_Assignment_. I'd like the listing below copied exactly, with the images left out.
─── Data to examine
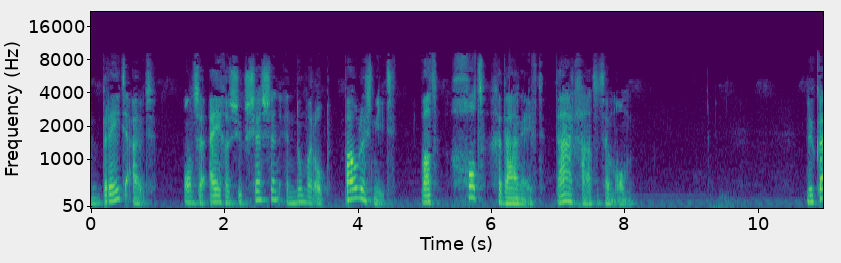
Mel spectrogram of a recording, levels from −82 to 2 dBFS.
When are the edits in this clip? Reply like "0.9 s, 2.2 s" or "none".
1.1 s, 3.7 s, 4.7 s, 6.8 s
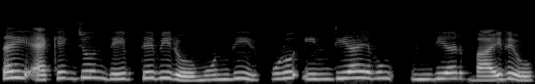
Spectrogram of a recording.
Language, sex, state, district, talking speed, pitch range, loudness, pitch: Bengali, female, West Bengal, Kolkata, 125 wpm, 230-290 Hz, -25 LUFS, 260 Hz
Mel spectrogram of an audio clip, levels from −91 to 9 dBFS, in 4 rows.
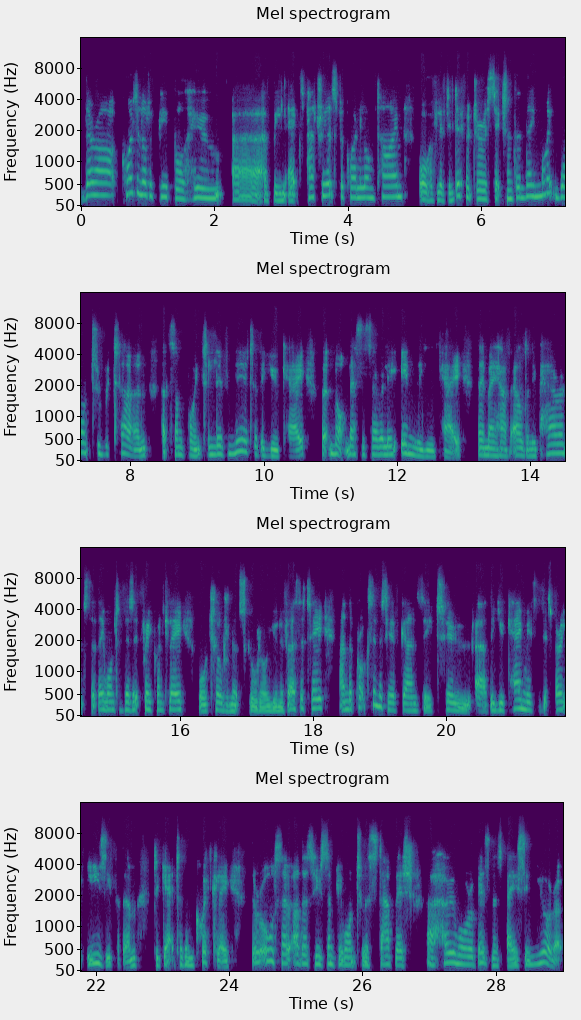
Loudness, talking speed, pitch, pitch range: -28 LUFS, 205 wpm, 180 Hz, 155-215 Hz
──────
_Task response_.
Mel spectrogram of a recording, levels from −82 to 2 dBFS.
When are the edits in this clip? Reply like "0.9 s, 2.2 s" or "none".
1.1 s, 3.7 s, 4.7 s, 6.8 s
Spectrogram of a recording.
Language, sex, state, district, talking speed, pitch range, loudness, pitch: Bengali, female, West Bengal, Kolkata, 125 wpm, 230-290 Hz, -25 LUFS, 260 Hz
Mel spectrogram of an audio clip, levels from −91 to 9 dBFS, in 4 rows.
Loudness, talking speed, pitch, pitch range: -28 LUFS, 205 wpm, 180 Hz, 155-215 Hz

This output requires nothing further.